More people die in cars every year than by guns, but do we outlaw cars?

Old people have heart attacks every day, but does the government ban aortas?

There is a reason for this. People need to be responsible for their actions and the actions of their loaded AK-47s.

The media needs to stop covering these events, and then maybe they won’t happen. It is the “copy-cat” effect that was the cause of last month’s shooting in San Diego, as the assailant wanted to recreate Columbine all over again.

If the school shooting isn’t on the 10 o’clock news, they won’t know it ever happened and will go back to burning ants and blowing up squirrels to feed their vicious instinct to destroy something.

Let’s face it, the youth of today aren’t exactly “smart” or “intelligent.” No American kid will be able to come up with such a brilliant plan as Columbine again without seeing it in a video game, movie or newscast first.

For those of you who don’t think the “copy-cat” effect is real, just take a look at how many people have devoted their lives to becoming witty, smart and good-looking single white people since “Friends” came on the air.

The Second Amendment should never be brought into question just because a few kids are getting blown away every couple of weeks.

“A well-regulated militia being necessary to the security of a free State, the right of the people to keep and bear arms shall not be infringed.”

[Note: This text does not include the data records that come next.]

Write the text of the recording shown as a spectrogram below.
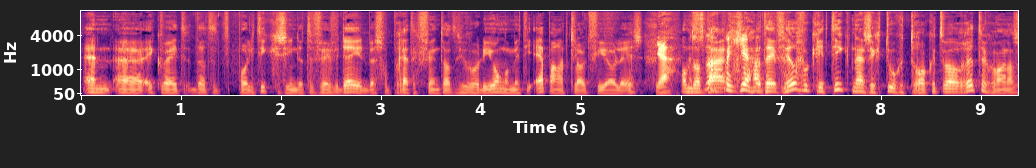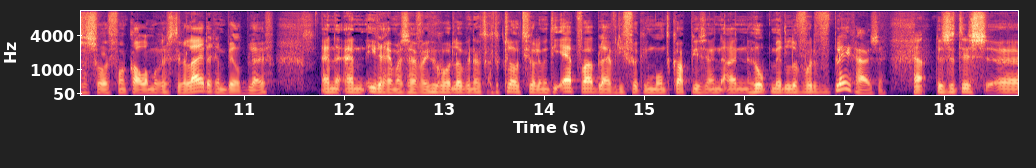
En eh, ik weet dat het politiek gezien dat de VVD het best wel prettig vindt dat Hugo de Jonge met die app aan het klootviolen is. Ja, Omdat snap daar, ik, ja. dat heeft heel veel kritiek naar zich toegetrokken, terwijl Rutte gewoon als een soort van kalme, rustige leider in beeld bleef. En, en iedereen maar zei van Hugo, wat loop je nou toch te klootviolen met die app? Waar blijven die fucking mondkapjes en, en hulpmiddelen voor de verpleeghuizen? Ja. Dus het is, eh,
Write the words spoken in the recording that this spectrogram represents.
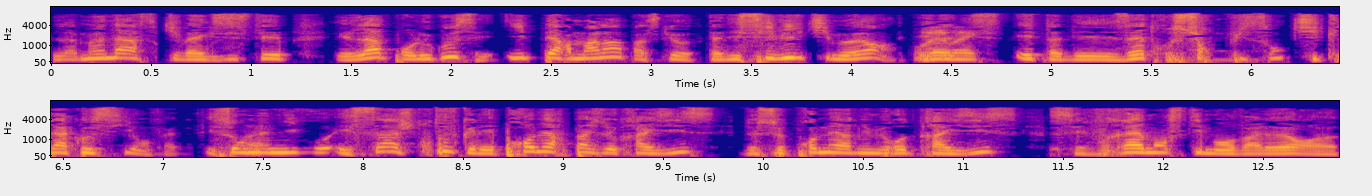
la menace qui va exister. Et là, pour le coup, c'est hyper malin parce que t'as des civils qui meurent et t'as des êtres surpuissants qui claquent aussi en fait. Ils sont au même niveau. Et ça, je trouve que les premières pages de Crisis, de ce premier numéro de Crisis, c'est vraiment ce qui met en valeur euh,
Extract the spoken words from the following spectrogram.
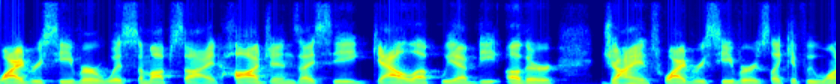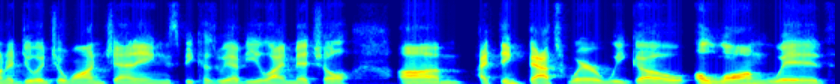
wide receiver with some upside. Hodgins, I see Gallup. We have the other Giants wide receivers. Like if we want to do a Jauan Jennings because we have Eli Mitchell, um, I think that's where we go along with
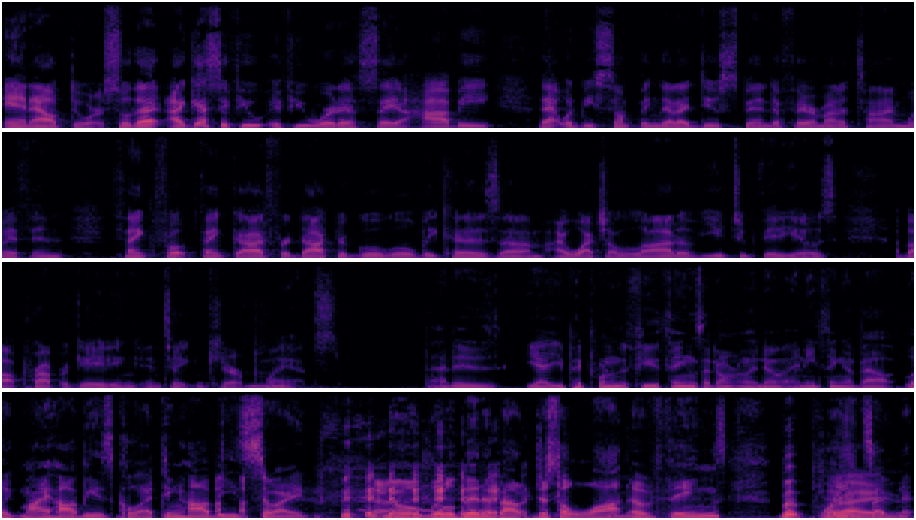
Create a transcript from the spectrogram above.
and outdoors. So that I guess if you if you were to say a hobby, that would be something that I do spend a fair amount of time with. And thankful thank God for Dr. Google because um, I watch a lot of YouTube videos about propagating and taking care of plants. That is, yeah, you picked one of the few things I don't really know anything about. Like my hobby is collecting hobbies, so I know a little bit about just a lot of things. But plants, Right. I've ne-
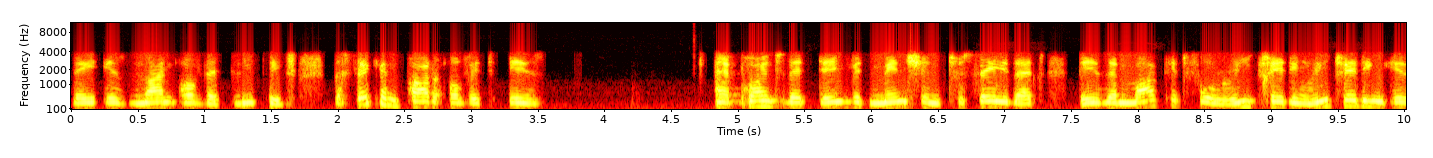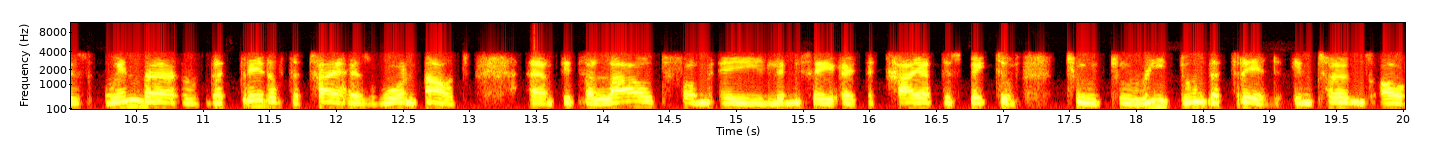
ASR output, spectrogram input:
there is none of that leakage. The second part of it is a point that David mentioned to say that there's a market for retreading. Retreading is when the the thread of the tire has worn out. Um, it's allowed from a let me say a, a tire perspective to to redo the thread in terms of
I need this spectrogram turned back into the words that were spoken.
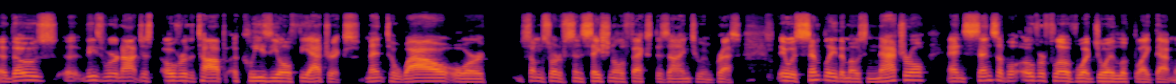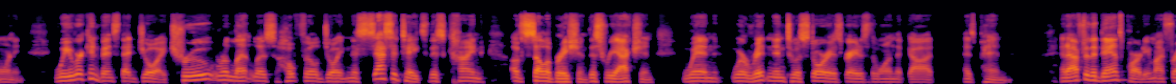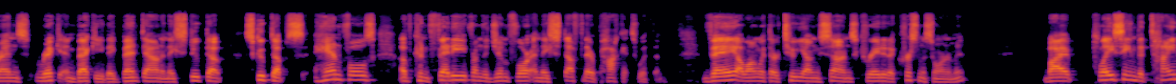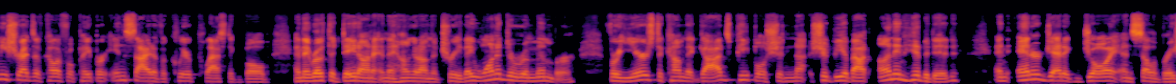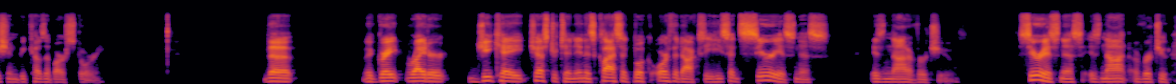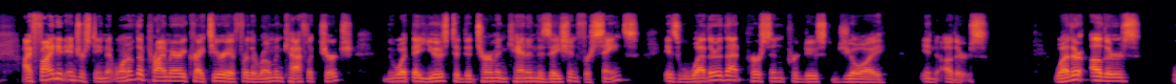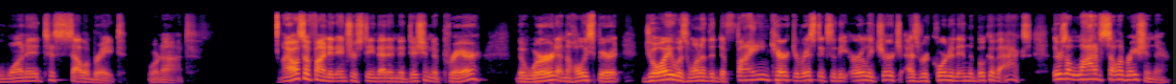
Uh, those uh, these were not just over the top ecclesial theatrics meant to wow or some sort of sensational effects designed to impress. It was simply the most natural and sensible overflow of what joy looked like that morning. We were convinced that joy, true, relentless, hope filled joy, necessitates this kind of celebration, this reaction, when we're written into a story as great as the one that God has penned. And after the dance party, my friends Rick and Becky, they bent down and they stooped up, scooped up handfuls of confetti from the gym floor and they stuffed their pockets with them. They, along with their two young sons, created a Christmas ornament by placing the tiny shreds of colorful paper inside of a clear plastic bulb and they wrote the date on it and they hung it on the tree. They wanted to remember for years to come that god's people should not should be about uninhibited and energetic joy and celebration because of our story. The the great writer g.k chesterton in his classic book orthodoxy he said seriousness is not a virtue seriousness is not a virtue. I find it interesting that one of the primary criteria for the Roman Catholic Church, what they use to determine canonization for saints, is whether that person produced joy in others, whether others wanted to celebrate or not. I also find it interesting that in addition to prayer, the Word, and the Holy Spirit, joy was one of the defining characteristics of the early church as recorded in the book of Acts. There's a lot of celebration there.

For those of you who don’t understand the language, let me translate.

“A well-regulated militia” can be roughly translated as “Anyone with two arms.”

“Being necessary to the security of a free state” means “in order to pop a cap in bad guys’ asses.”

“The right of the people to keep and bear arms” means “the right to keep a loaded semi-automatic handgun within reach of children.”

“Shall not be infringed” can be translated as “must not be taken away from them.”

See, it means the same thing now as it did 200 years ago. Some people may think a “well-regulated militia” may mean the National Guard or police force, but no, it means you and me.

More guns equal less crime. Sure, I have no statistics to back that statement up, but who needs statistics when you got Charlton Heston?

Gun control? Counterproductive. A gun lock doesn’t protect anyone. If a child can’t fire the weapon, they can still beat someone over the head with it.

If there is a gun problem in the United States, it’s that there aren’t enough of them around.

Tim Paluch is a junior in journalism and mass communication from Orland Park, Ill. He is wire editor of the Daily.